== Data supplied ==

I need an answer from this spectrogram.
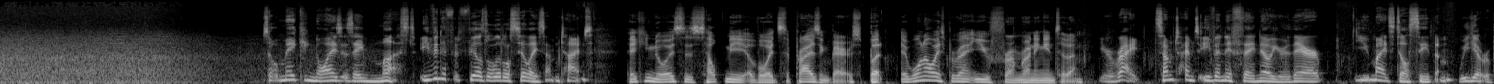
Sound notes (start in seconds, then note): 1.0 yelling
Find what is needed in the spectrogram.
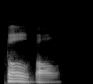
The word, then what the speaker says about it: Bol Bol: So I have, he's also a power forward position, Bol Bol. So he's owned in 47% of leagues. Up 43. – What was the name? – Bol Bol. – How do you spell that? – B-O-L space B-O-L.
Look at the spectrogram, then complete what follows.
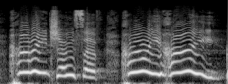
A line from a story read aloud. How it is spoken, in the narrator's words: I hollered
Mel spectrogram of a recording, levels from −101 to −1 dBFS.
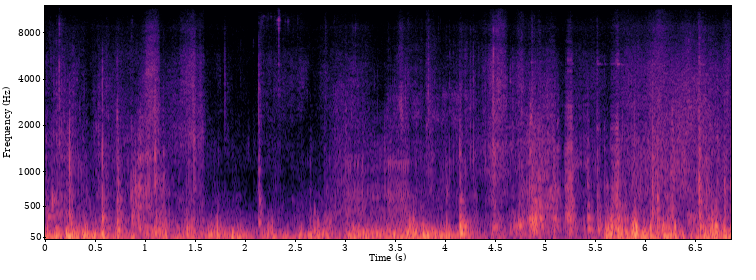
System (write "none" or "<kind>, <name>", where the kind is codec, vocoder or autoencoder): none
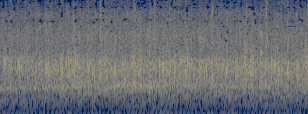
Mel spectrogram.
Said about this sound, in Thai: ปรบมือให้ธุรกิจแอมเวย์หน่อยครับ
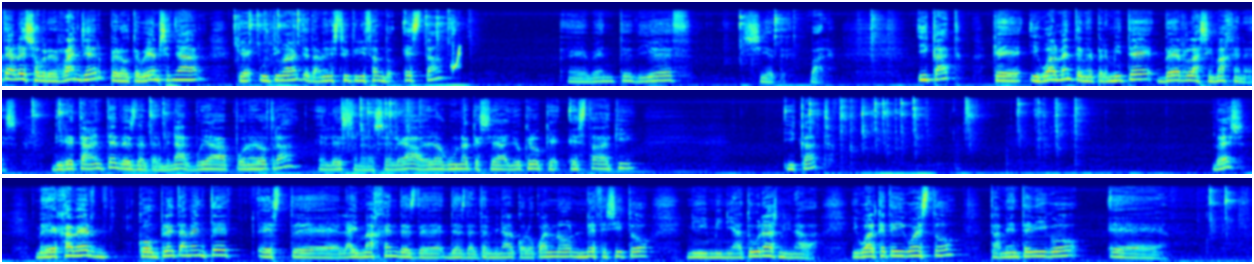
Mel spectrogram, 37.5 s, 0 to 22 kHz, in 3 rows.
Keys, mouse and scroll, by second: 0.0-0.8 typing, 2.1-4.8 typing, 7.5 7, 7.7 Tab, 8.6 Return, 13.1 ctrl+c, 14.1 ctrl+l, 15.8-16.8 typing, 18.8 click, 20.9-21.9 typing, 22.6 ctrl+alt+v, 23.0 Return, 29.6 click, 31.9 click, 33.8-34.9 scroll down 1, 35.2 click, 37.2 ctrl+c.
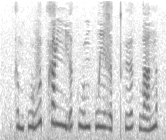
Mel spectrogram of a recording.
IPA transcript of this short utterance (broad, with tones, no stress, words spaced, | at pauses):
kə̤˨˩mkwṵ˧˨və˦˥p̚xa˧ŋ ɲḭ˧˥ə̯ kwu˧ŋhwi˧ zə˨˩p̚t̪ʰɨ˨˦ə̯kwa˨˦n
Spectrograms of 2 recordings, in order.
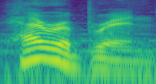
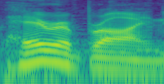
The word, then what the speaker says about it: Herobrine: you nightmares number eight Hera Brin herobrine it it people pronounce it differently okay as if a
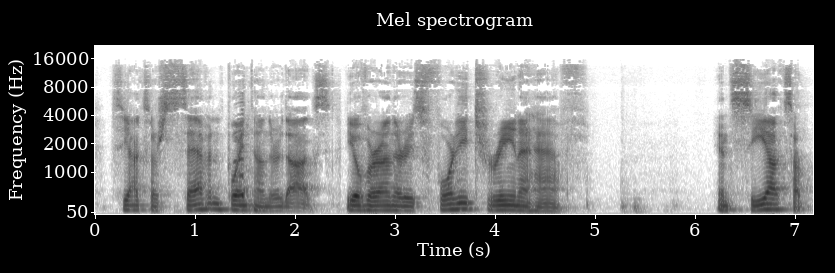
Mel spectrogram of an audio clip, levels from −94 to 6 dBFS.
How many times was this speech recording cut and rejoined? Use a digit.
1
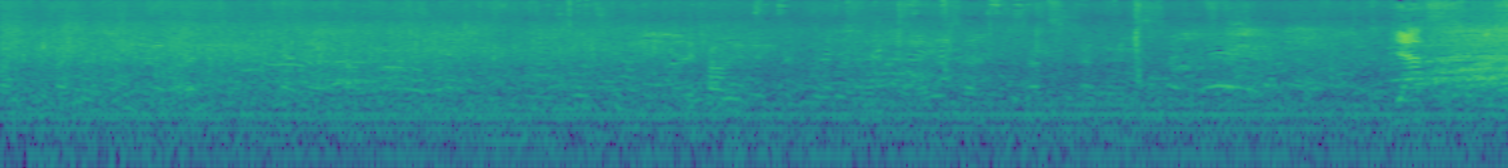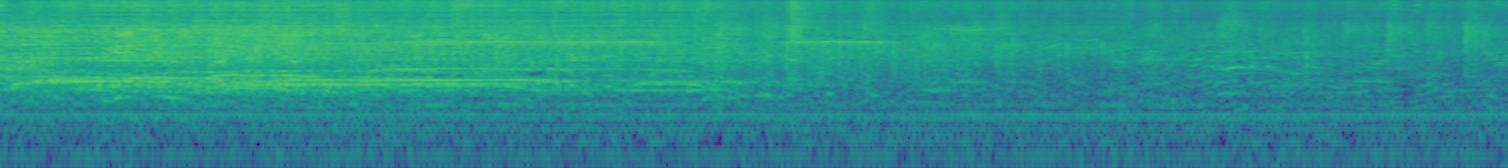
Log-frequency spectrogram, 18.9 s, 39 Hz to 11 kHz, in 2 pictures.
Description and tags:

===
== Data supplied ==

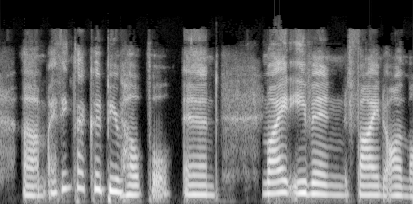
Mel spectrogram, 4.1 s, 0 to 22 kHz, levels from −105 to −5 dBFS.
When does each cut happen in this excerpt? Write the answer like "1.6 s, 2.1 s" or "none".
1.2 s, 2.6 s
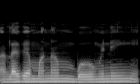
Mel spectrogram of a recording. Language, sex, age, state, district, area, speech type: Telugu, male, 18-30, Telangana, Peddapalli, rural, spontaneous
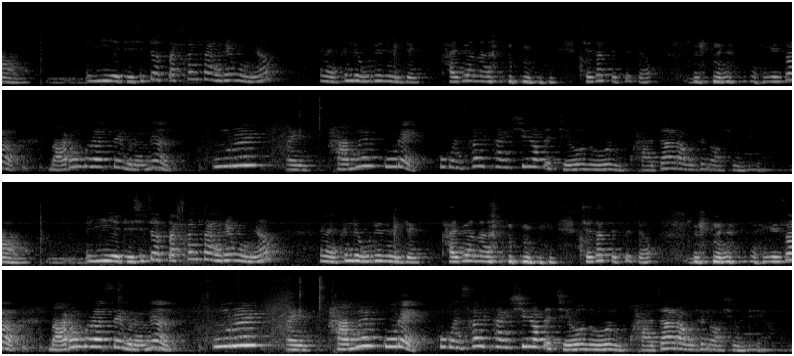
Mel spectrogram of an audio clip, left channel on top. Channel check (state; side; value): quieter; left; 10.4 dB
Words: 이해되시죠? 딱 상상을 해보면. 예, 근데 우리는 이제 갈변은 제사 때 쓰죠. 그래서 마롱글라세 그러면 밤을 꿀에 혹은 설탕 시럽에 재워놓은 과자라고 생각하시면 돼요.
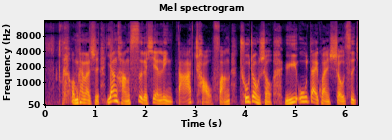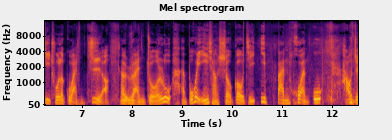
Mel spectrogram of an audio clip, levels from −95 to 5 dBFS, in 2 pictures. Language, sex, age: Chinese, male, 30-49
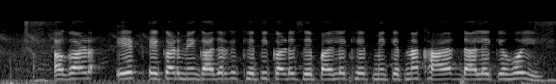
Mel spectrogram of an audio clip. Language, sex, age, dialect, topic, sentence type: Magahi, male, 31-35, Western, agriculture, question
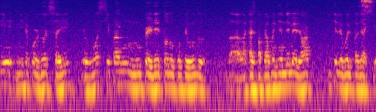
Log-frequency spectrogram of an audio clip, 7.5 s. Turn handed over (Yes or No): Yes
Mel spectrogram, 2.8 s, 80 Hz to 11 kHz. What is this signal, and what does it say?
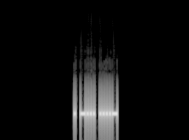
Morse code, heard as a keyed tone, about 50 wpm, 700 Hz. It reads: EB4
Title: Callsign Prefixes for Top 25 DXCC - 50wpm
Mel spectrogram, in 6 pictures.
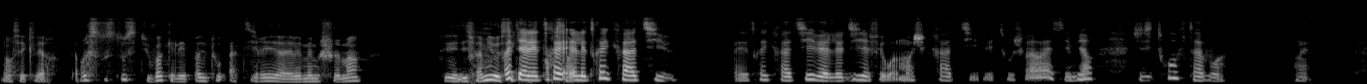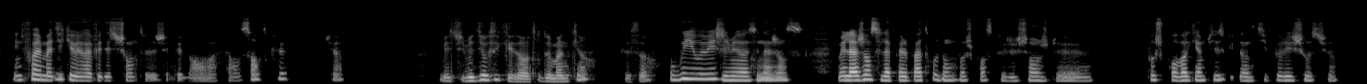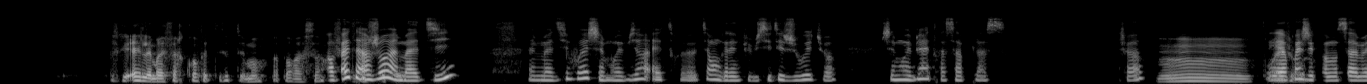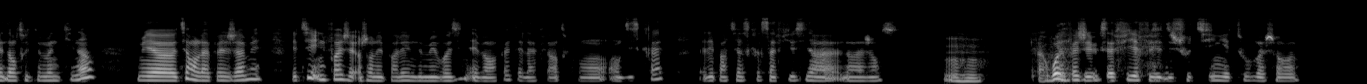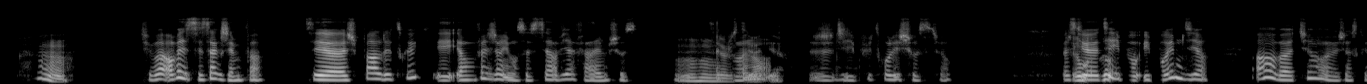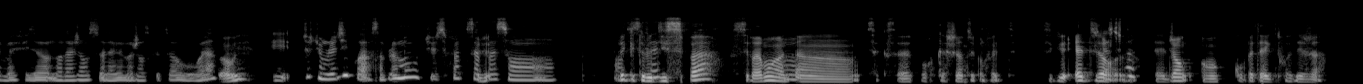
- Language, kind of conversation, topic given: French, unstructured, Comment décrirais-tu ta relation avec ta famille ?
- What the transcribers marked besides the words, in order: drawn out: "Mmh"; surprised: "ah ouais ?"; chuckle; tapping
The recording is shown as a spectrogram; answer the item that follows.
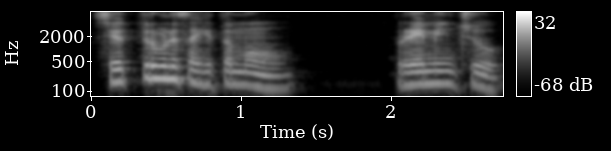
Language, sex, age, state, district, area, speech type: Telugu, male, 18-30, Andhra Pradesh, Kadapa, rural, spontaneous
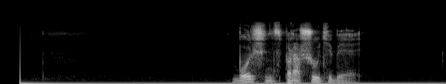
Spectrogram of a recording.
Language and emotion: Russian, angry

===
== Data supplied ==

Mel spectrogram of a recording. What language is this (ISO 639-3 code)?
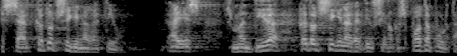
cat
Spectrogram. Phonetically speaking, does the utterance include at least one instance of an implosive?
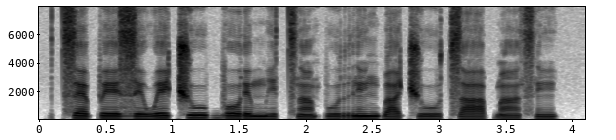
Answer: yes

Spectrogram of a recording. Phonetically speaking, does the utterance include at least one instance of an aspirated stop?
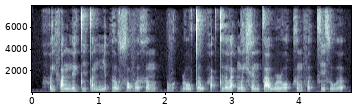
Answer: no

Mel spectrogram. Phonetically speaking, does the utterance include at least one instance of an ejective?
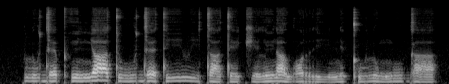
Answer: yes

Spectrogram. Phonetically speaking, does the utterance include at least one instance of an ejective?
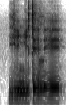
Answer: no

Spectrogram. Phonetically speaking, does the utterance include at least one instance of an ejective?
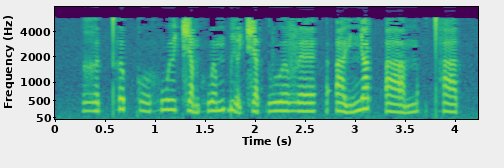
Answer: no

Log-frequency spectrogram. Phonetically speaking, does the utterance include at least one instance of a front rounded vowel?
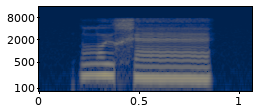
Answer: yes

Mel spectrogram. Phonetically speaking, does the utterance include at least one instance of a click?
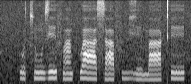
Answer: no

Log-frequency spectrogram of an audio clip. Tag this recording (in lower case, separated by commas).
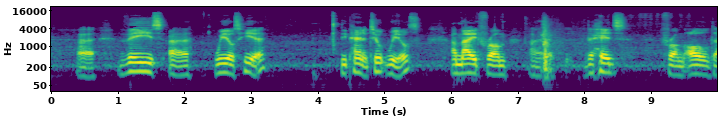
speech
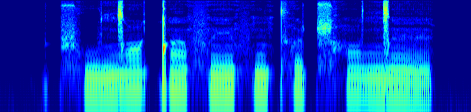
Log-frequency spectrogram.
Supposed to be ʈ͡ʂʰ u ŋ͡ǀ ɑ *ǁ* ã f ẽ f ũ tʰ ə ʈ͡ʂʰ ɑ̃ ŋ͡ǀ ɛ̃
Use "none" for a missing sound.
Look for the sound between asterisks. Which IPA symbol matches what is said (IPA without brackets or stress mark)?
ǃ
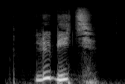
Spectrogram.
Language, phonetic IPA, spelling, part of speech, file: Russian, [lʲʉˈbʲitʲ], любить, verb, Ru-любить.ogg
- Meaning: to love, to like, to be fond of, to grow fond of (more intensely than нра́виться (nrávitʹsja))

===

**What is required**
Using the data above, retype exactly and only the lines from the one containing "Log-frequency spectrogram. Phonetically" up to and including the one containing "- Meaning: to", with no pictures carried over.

**Your response**
Log-frequency spectrogram. Phonetically speaking, does the utterance include at least one instance of a front rounded vowel?
Answer: yes

Mel spectrogram. Phonetically speaking, does the utterance include at least one instance of a click?
Answer: no

Log-frequency spectrogram of an audio clip. Tag this recording (in lower case, separated by commas).
speech
Log-frequency spectrogram.
Supposed to be ʈ͡ʂʰ u ŋ͡ǀ ɑ *ǁ* ã f ẽ f ũ tʰ ə ʈ͡ʂʰ ɑ̃ ŋ͡ǀ ɛ̃
Use "none" for a missing sound.
Look for the sound between asterisks. Which IPA symbol matches what is said (IPA without brackets or stress mark)?
ǃ
Spectrogram.
Language, phonetic IPA, spelling, part of speech, file: Russian, [lʲʉˈbʲitʲ], любить, verb, Ru-любить.ogg
- Meaning: to love, to like, to be fond of, to grow fond of (more intensely than нра́виться (nrávitʹsja))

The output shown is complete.